The task:
Your task is to write out exactly the lines from the line containing "What was said" through the end of the records, inclusive at both ends.

Records contained in a dataset
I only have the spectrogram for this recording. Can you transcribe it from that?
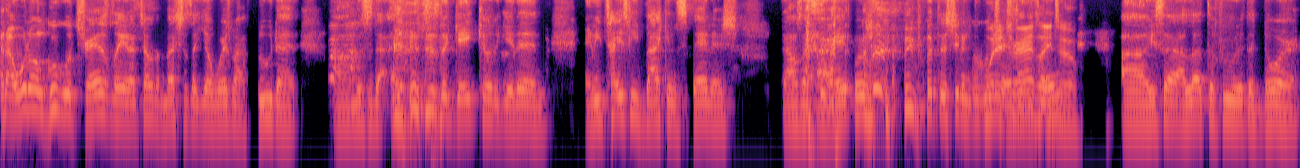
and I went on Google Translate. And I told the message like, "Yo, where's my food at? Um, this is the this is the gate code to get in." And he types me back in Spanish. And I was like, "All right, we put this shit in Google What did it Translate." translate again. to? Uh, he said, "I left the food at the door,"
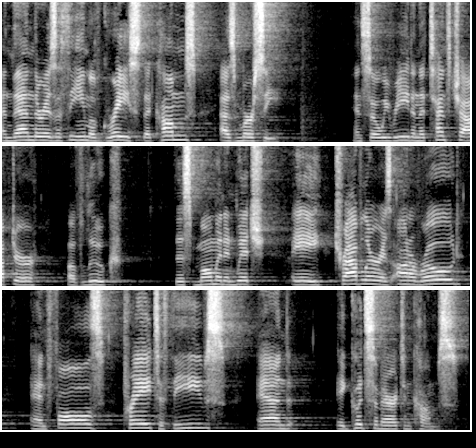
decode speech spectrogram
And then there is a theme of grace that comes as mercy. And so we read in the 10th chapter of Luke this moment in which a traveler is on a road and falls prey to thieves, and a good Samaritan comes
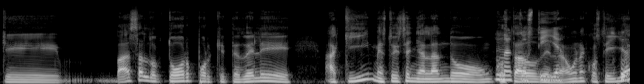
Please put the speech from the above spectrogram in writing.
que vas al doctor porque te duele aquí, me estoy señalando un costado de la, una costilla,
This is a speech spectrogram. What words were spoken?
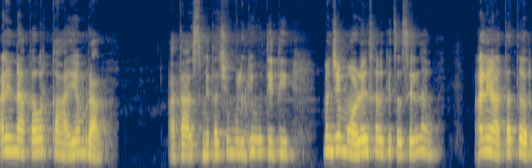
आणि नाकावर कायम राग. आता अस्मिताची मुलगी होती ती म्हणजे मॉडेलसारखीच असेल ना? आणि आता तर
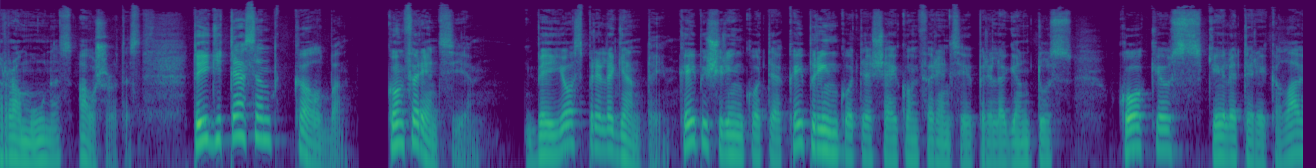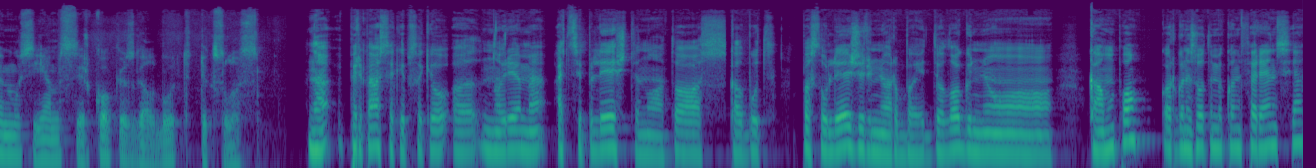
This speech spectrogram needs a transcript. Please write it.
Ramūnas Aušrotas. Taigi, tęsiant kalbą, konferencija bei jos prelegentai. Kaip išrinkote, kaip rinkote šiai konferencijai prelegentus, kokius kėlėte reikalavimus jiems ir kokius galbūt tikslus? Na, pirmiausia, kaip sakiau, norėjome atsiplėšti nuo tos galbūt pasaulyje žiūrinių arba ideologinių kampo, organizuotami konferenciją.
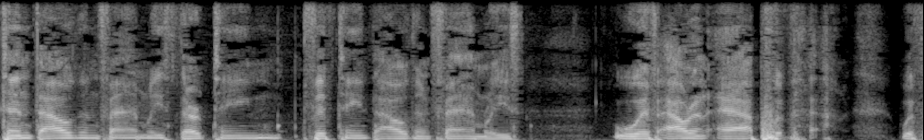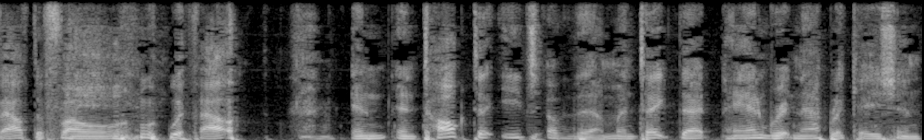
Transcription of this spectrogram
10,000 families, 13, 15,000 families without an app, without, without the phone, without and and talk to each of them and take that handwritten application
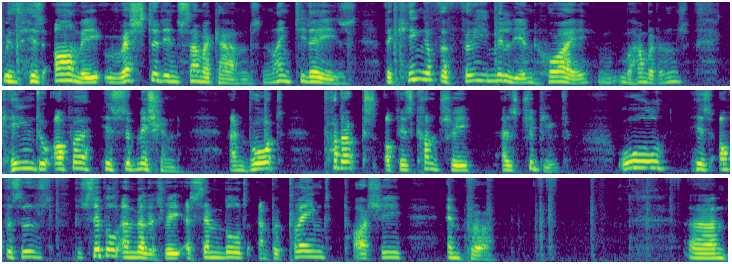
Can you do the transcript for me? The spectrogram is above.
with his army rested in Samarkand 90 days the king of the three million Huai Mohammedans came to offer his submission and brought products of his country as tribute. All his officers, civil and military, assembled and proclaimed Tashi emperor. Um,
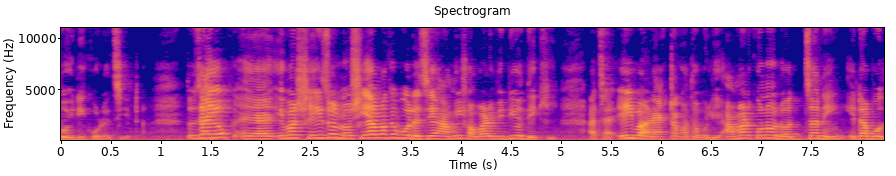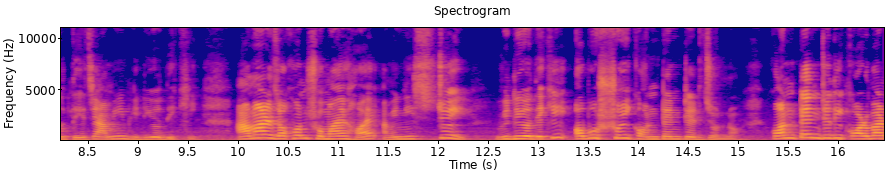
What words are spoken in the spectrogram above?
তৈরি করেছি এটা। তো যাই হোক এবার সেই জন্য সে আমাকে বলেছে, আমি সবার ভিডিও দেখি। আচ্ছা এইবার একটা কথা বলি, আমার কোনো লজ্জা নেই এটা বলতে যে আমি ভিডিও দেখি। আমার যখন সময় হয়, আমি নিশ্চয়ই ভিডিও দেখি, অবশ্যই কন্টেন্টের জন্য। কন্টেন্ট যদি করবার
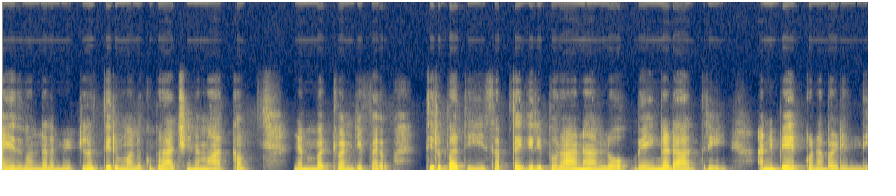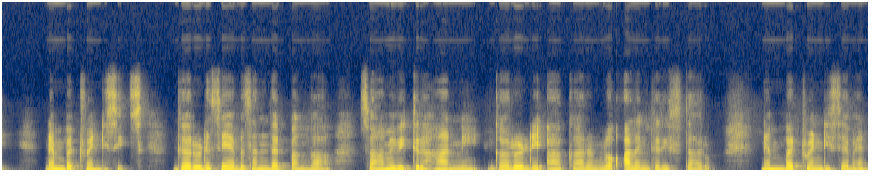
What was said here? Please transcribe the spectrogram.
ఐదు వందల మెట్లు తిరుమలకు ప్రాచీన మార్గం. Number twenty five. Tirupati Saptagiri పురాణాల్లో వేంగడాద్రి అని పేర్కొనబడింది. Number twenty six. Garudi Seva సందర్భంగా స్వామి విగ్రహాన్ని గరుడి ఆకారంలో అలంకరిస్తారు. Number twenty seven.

The completed task:
What was said here? Please transcribe the spectrogram.
ఐదు వందల మెట్లు తిరుమలకు ప్రాచీన మార్గం. Number twenty five. Tirupati Saptagiri పురాణాల్లో వేంగడాద్రి అని పేర్కొనబడింది. Number twenty six. Garudi Seva సందర్భంగా స్వామి విగ్రహాన్ని గరుడి ఆకారంలో అలంకరిస్తారు. Number twenty seven.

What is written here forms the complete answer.